Writing and marketing my new book, Teen Spirit Wicca, has been a very interesting process. Most people know that my prime work in the community is based on advocacy and youth outreach/support. Advocating for young Witches and Pagans means constantly engaging with this demographic and being open to their interests, likes, and dislikes. I learned so much while interviewing teens during the initial writing of TSW, but I continue to learn as I pose new questions to the community that has built up around it. So for the next few months I'm asking the young Pagan community about their thoughts on a number of topics that I'll report on here. Some of them will be deeper and more intellectual, and some will be based on simple feelings. I ask these questions through a number of outlets including Facebook pages, groups, and via email to the youth I know.
Last week I started with a simple question: What in your opinion is the best part of being a young Wiccan, Witch, or Pagan? How is it helpful for you? What are you most proud of?
Being Solitary is a defining part of who I am as a Pagan.I meet so many other Solitaries in my journeys and often find them feeling disconnected from the greater Pagan Community.That is why I write this blog and speak on this topic whenever I can.The specific topic I write about today applies to every segment of the Community because, when it comes right down to it, each of us are Solitary within our own minds, and that’s important to remember.Even Traditional Pagans often feel disenfranchised or isolated, (and most practice away from their Covens as well as with them) so this article is really for everyone in the Community.
A few of you might be aware that I was involved in a very serious (and very stupid) accident in mid-December.I quickly sent out a call to my friends asking for healing energy directly from my hospital bed.I was in extraordinary pain when I sent that request and was badly broken.One aspect of my life as a Solitary has been to shield myself from the energy of others in most instances.Bad experiences from my past have made me very cautious about the energies I take in and (generally speaking) I never open myself to energy from people I’ve never met.
It is a new year, and it’s time for this woman to focus on her quest of connecting with womanspirit, and to focus on this blog as the home base for the exploration of the feminine mysteries and sisterhood.
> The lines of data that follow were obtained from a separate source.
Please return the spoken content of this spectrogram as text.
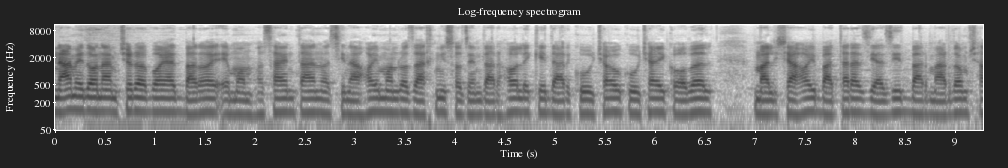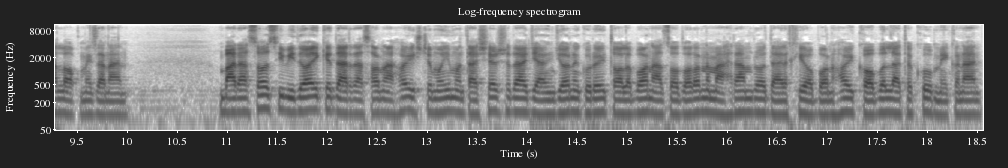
نمی‌دانم چرا باید برای امام حسین تن و سینه من را زخمی سازیم در حالی که در کوچه و کوچه کابل ملیشه های بدتر از یزید بر مردم شلاق می‌زنند. بر اساس ویدئویی که در رسانه های اجتماعی منتشر شده جنگجان گروه طالبان عزاداران محرم را در خیابان های کابل لطکوب می کنند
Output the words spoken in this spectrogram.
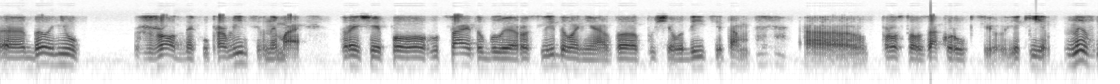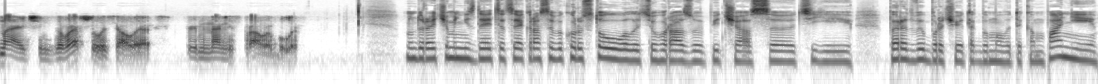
е, Беленюк? Жодних управлінців немає. До речі, по Гудсайту були розслідування в Пущеводиці там е, просто за корупцію, які не знаю, чим завершилися, але кримінальні справи були. Ну, до речі, мені здається, це якраз і використовували цього разу під час е, цієї передвиборчої, так би мовити, кампанії.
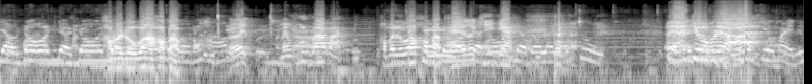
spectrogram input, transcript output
เดี๋ยวโดนเดี๋ยวโดนเขาไม่รู้ว่าเขาแบบ ดี๋ยวโดนนะครับเอ้ยแม่งพูดมากป่ะเขาไม่รู้ว่าเขาแบบแพ้ตัวคิงไงเดี๋ยวโดนระยะจูบเอ้ยอันจูบเลยเหรอสกิลใหม่ดิ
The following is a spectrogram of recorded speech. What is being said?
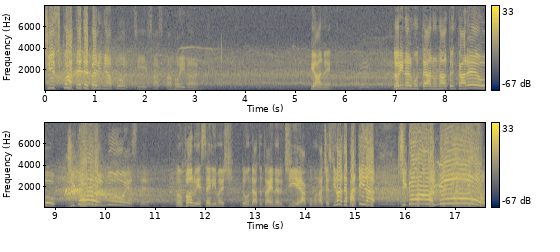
și scoate de pe linia porții Sasta Moinan. Piane. Dorinel Munteanu înalt în careu și gol! Nu este! Învăluie Selimeș, de unde atâta energie acum în acest final de partidă și gol! Nu!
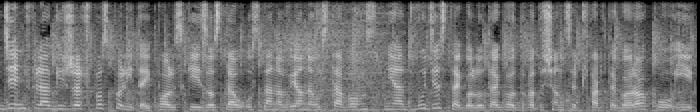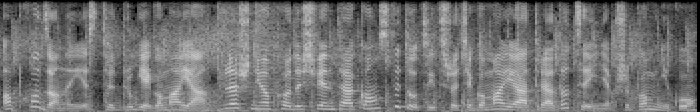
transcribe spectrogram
Dzień Flagi Rzeczpospolitej Polskiej został ustanowiony ustawą z dnia 20 lutego 2004 roku i obchodzony jest 2 maja. W Lesznie obchody święta Konstytucji 3 maja tradycyjnie przy pomniku.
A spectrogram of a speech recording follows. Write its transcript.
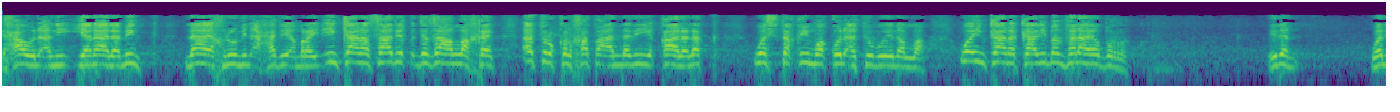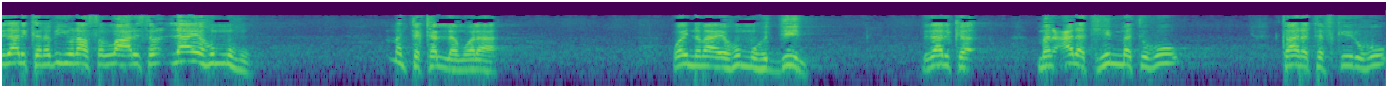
يحاول أن ينال منك. لا يخلو من أحد أمرين. إن كان صادق جزاه الله خير. أترك الخطأ الذي قال لك. واستقيم وقل أتوب إلى الله. وإن كان كاذبا فلا يضرك. إذا ولذلك نبينا صلى الله عليه وسلم لا يهمه من تكلم ولا وإنما يهمه الدين. لذلك من علت همته كان تفكيره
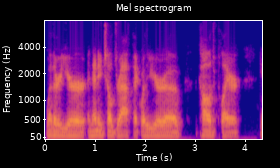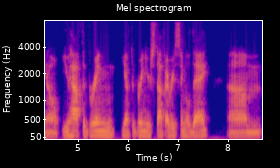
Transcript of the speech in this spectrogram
whether you're an NHL draft pick, whether you're a college player, you know, you have to bring you have to bring your stuff every single day, um,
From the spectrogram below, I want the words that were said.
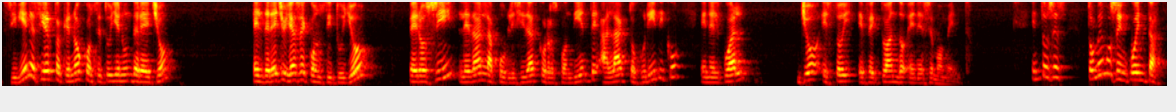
Si bien es cierto que no constituyen un derecho, el derecho ya se constituyó, pero sí le dan la publicidad correspondiente al acto jurídico en el cual yo estoy efectuando en ese momento. Entonces, tomemos en cuenta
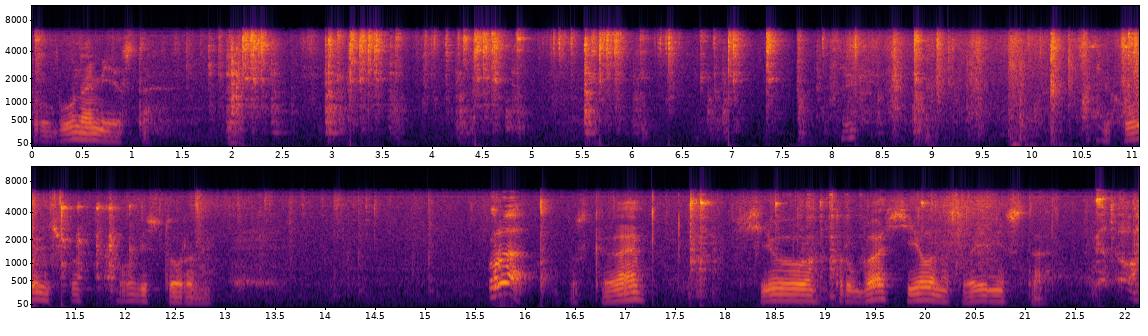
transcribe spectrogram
трубу на место. Тихонечку в обе стороны. Ура! Пускаем. Все, труба села на свои места. Готово.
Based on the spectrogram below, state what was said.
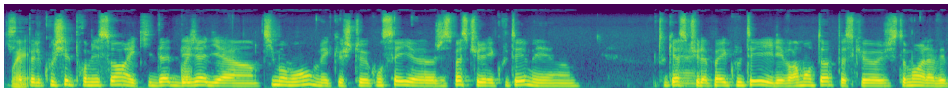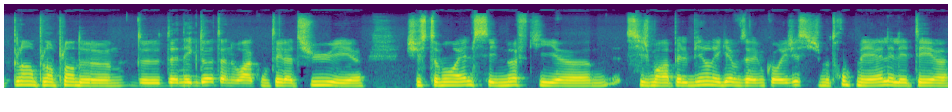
qui Ouais. s'appelle Coucher le premier soir et qui date déjà il y a un petit moment, mais que je te conseille. euh, je sais pas si tu l'as écouté, mais euh, en tout cas, si tu l'as pas écouté, il est vraiment top parce que justement, elle avait plein, plein, plein de de- d'anecdotes à nous raconter là-dessus et euh, justement, elle, c'est une meuf qui, euh, si je me rappelle bien, les gars, vous allez me corriger si je me trompe, mais elle, elle était euh,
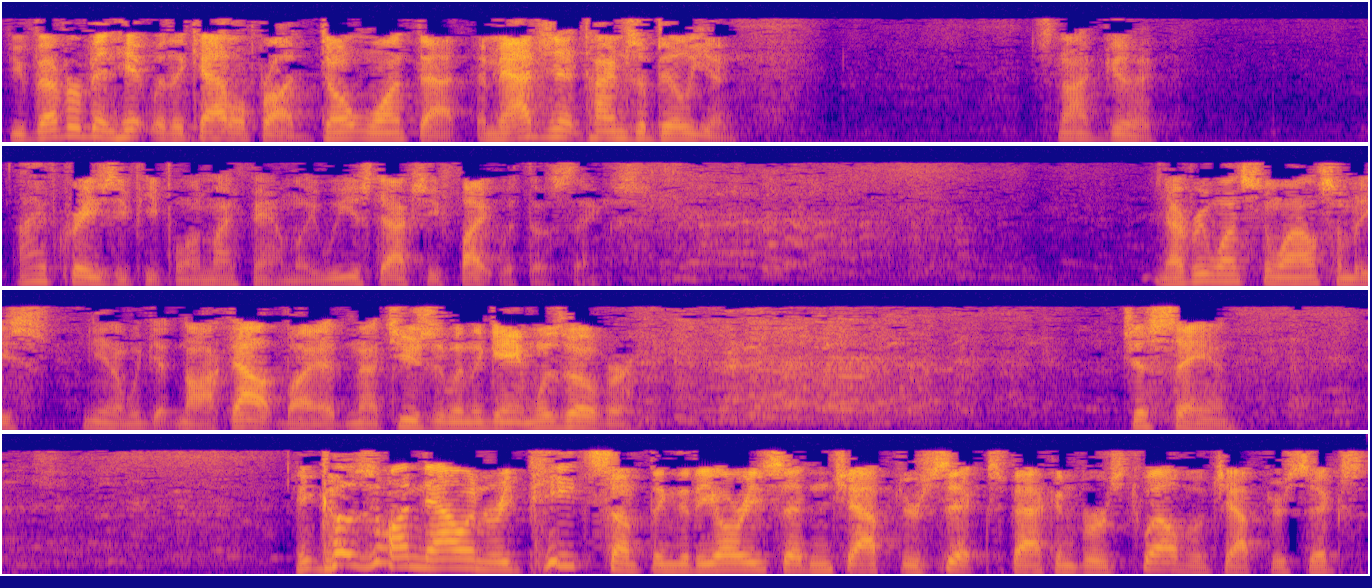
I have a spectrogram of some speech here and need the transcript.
If you've ever been hit with a cattle prod, don't want that. Imagine it times a billion. It's not good. I have crazy people in my family. We used to actually fight with those things. Every once in a while, somebody's, you know, we get knocked out by it, and that's usually when the game was over. Just saying. He goes on now and repeats something that he already said in chapter 6, back in verse 12 of chapter 6.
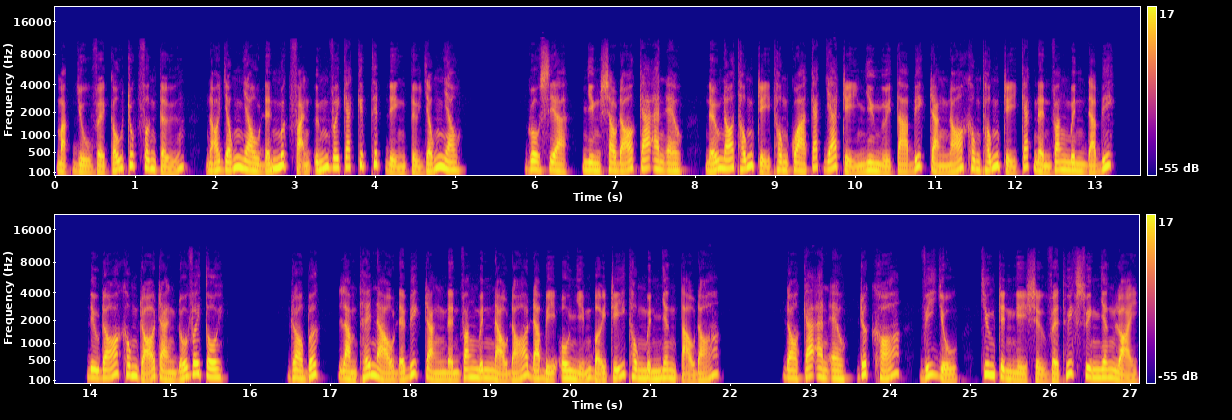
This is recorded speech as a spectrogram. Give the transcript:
mặc dù về cấu trúc phân tử, nó giống nhau đến mức phản ứng với các kích thích điện từ giống nhau. Gosia, nhưng sau đó cá anh eo, nếu nó thống trị thông qua các giá trị như người ta biết rằng nó không thống trị các nền văn minh đã biết. Điều đó không rõ ràng đối với tôi. Robert, làm thế nào để biết rằng nền văn minh nào đó đã bị ô nhiễm bởi trí thông minh nhân tạo đó? Đo cá anh eo, rất khó, ví dụ, chương trình nghị sự về thuyết xuyên nhân loại,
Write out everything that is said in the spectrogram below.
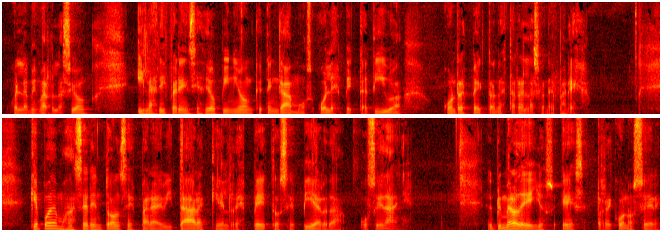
o en la misma relación y las diferencias de opinión que tengamos o la expectativa con respecto a nuestra relación de pareja. ¿Qué podemos hacer entonces para evitar que el respeto se pierda o se dañe? El primero de ellos es reconocer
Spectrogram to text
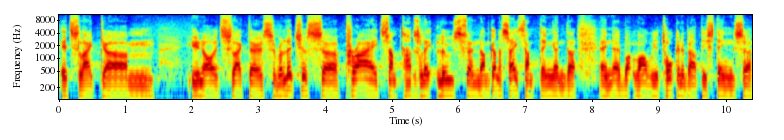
it's like. Um, you know, it's like there's religious uh, pride sometimes let loose. And I'm going to say something. And, uh, and uh, while we're talking about these things, uh,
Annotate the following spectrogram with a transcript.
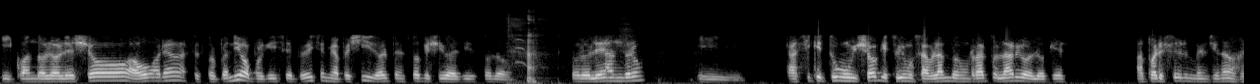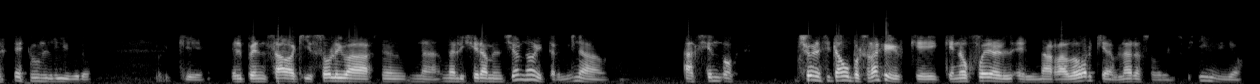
y cuando lo leyó ahora se sorprendió porque dice, pero dice mi apellido, él pensó que yo iba a decir solo, solo Leandro, y así que tuvo un shock, estuvimos hablando un rato largo de lo que es aparecer mencionado en un libro, porque él pensaba que solo iba a hacer una, ligera mención, ¿no? Y termina haciendo... Yo necesitaba un personaje que, que no fuera el, narrador que hablara sobre el suicidio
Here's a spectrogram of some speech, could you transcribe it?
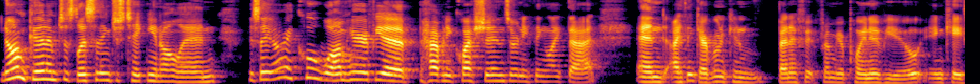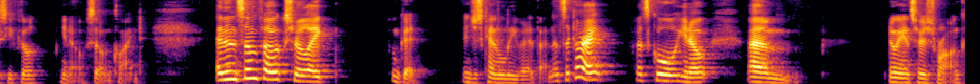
no, I'm good. I'm just listening, just taking it all in. You say, all right, cool. Well, I'm here if you have any questions or anything like that. And I think everyone can benefit from your point of view in case you feel, you know, so inclined. And then some folks are like, I'm good. And just kind of leave it at that. And it's like, all right, that's cool, you know. Um, no answer is wrong.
This year I will be attending the monthly Women’s Sacred Circle at my local Unitarian Universalist congregation, I’ll be making new friends and hopefully forming a coterie of women, and I’ll be starting a spiritual practice that will delve into the feminine mysteries to blend them with my animistic and solitary journey. I might even pray. :) I’m hoping music will have a part, too. In 2014 I am emerging from the wild hedge to dance in the circle of women.
I keep finding myself imagining Artemis emerging from the woods… not lonely since she lives with the animals and plants and moon and earth, but curious about the gathering women, and sensing a sisterhood she belongs to… and taking her place among them, contributing to their presence and magic, and helping to ground it in the earth and lift it toward the stars. Grow…